  • #7   Hiroshi Aoyama,  Drive M7 Aspar Honda [Honda RCV1000R production racer*, coil spring valves]
  • #45   Scott Redding,  Go&Fun Honda Gresini [Honda RCV1000R production racer*, coil spring valves]
  • #17   Karel Abraham,  Cardion AB Motoracing [Honda RCV1000R production racer*, coil spring valves]
  • #8   Hector Barbera, Avintia Racing [Kawasaki inline 4 with pneumatic valves]
  • #63   Mike di Meglio, Avintia Racing [Kawasaki inline 4 with pneumatic valves]
  • #9   Danilo Petrucci,  Ioda Racing Project [Aprilia V4, coil spring valves]
  • #23   Broc Parkes, Paul Bird Motorsport PBM [Aprilia V4, coil spring valves]
  • #70   Michael Laverty, Paul Bird Motorsport PBM [Aprilia V4, coil spring valves]

* Note: The RCV1000R is supplied by Honda with only a 22.2 Liter tank, and so that slightly limited the power of the bikes in Qatar. They are actually allowed 24 Liters under the Open rules, so presumably one of the first customer updates by Honda will be to supply a replacement 24 Liter tank, so these guys can crank up the power some. 

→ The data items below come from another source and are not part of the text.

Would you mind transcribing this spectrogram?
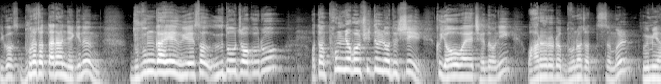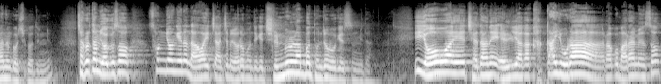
이거 무너졌다라는 얘기는 누군가에 의해서 의도적으로 어떤 폭력을 휘둘러듯이 그 여호와의 재단이 와르르르 무너졌음을 의미하는 것이거든요. 자 그렇다면 여기서 성경에는 나와 있지 않지만 여러분들에게 질문을 한번 던져보겠습니다. 이 여호와의 재단에 엘리야가 가까이 오라라고 말하면서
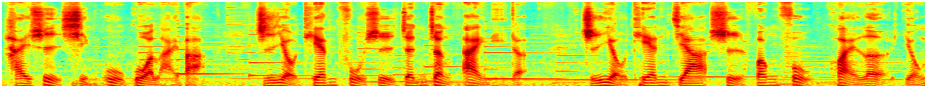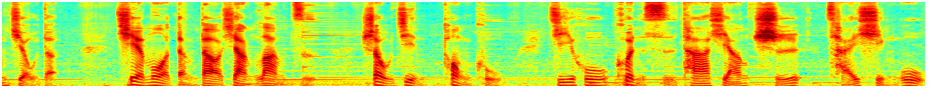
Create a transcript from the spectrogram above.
还是醒悟过来吧。只有天赋是真正爱你的，只有天家是丰富快乐永久的，切莫等到像浪子，受尽痛苦。几乎困死他乡时，才醒悟。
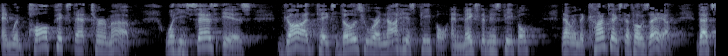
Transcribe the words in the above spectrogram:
And when Paul picks that term up, what he says is God takes those who are not his people and makes them his people Now in the context of Hosea, that's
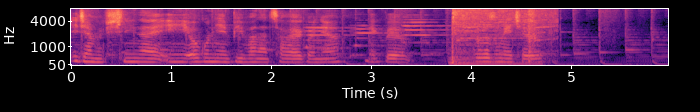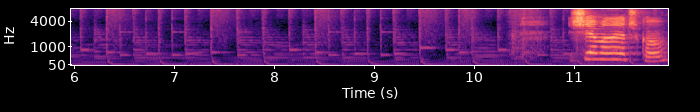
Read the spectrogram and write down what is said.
idziemy w ślinę i ogólnie biwa na całego, nie? Jakby rozumiecie. Siemaneczko!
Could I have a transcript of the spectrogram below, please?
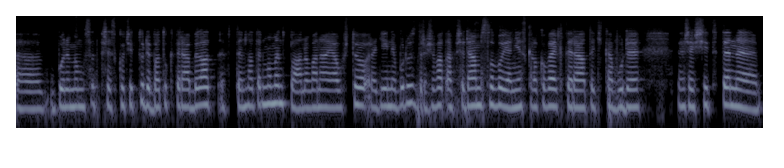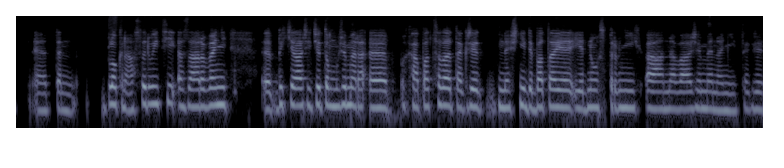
uh, budeme muset přeskočit tu debatu, která byla v tenhle ten moment plánovaná. Já už to raději nebudu zdržovat a předám slovo Janě Skalkové, která teďka bude řešit ten, eh, ten blok následující a zároveň bych chtěla říct, že to můžeme chápat celé tak, že dnešní debata je jednou z prvních a navážeme na ní. Takže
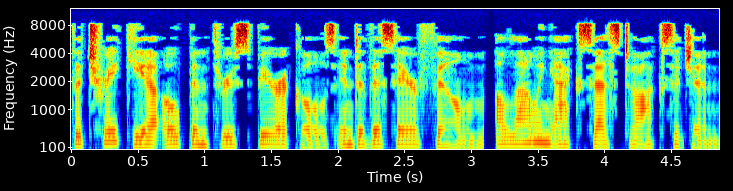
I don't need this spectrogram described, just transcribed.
The trachea open through spiracles into this air film, allowing access to oxygen.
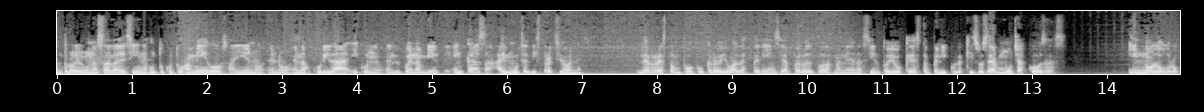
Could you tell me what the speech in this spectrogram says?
dentro de una sala de cine junto con tus amigos, ahí en, en, la oscuridad y con el buen ambiente. En casa hay muchas distracciones, le resta un poco creo yo a la experiencia, pero de todas maneras siento yo que esta película quiso hacer muchas cosas y no logró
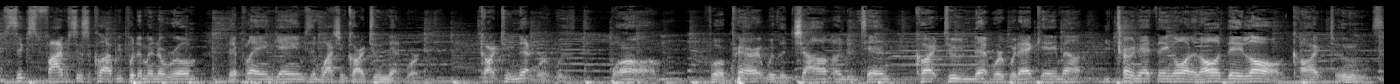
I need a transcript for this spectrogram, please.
six, five or six o'clock, we put them in a the room. They're playing games and watching Cartoon Network. Cartoon Network was bomb for a parent with a child under 10. Cartoon Network, when that came out, you turn that thing on and all day long, cartoons.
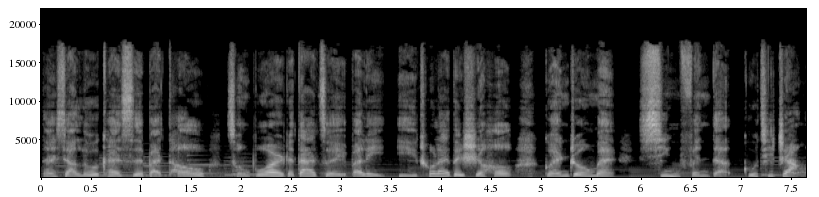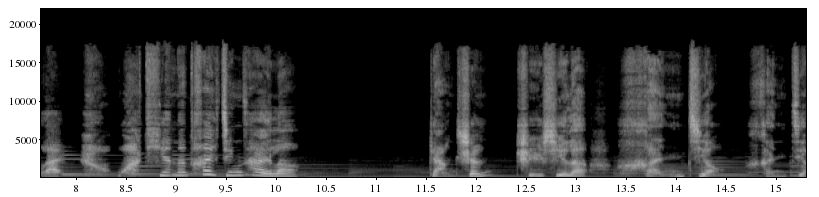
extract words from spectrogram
当小卢卡斯把头从博尔的大嘴巴里移出来的时候，观众们兴奋地鼓起掌来。哇，天哪，太精彩了！掌声持续了很久很久。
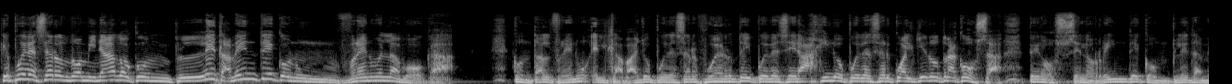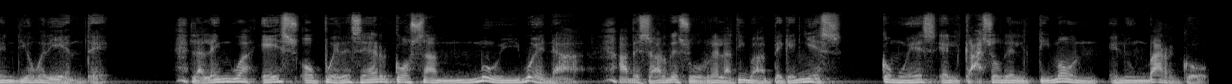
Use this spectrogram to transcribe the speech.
que puede ser dominado completamente con un freno en la boca. Con tal freno el caballo puede ser fuerte y puede ser ágil o puede ser cualquier otra cosa, pero se lo rinde completamente obediente. La lengua es o puede ser cosa muy buena, a pesar de su relativa pequeñez, como es el caso del timón en un barco.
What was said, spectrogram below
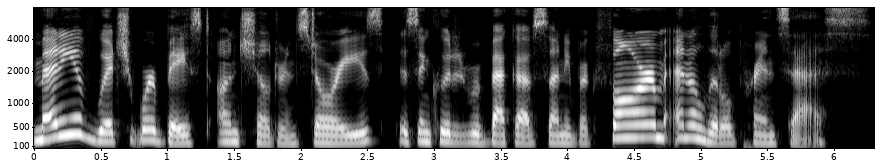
many of which were based on children's stories. This included Rebecca of Sunnybrook Farm and A Little Princess.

Will the sticky tires and extra power make up for the lesser electronics over race distance and make the independent teams more competitive, or will they just shine briefly in qualifying? And if it does make a difference, which tracks will it work better on… the big open fast ones, or the shorter, twistier ones? That remains to be seen. Stay tuned!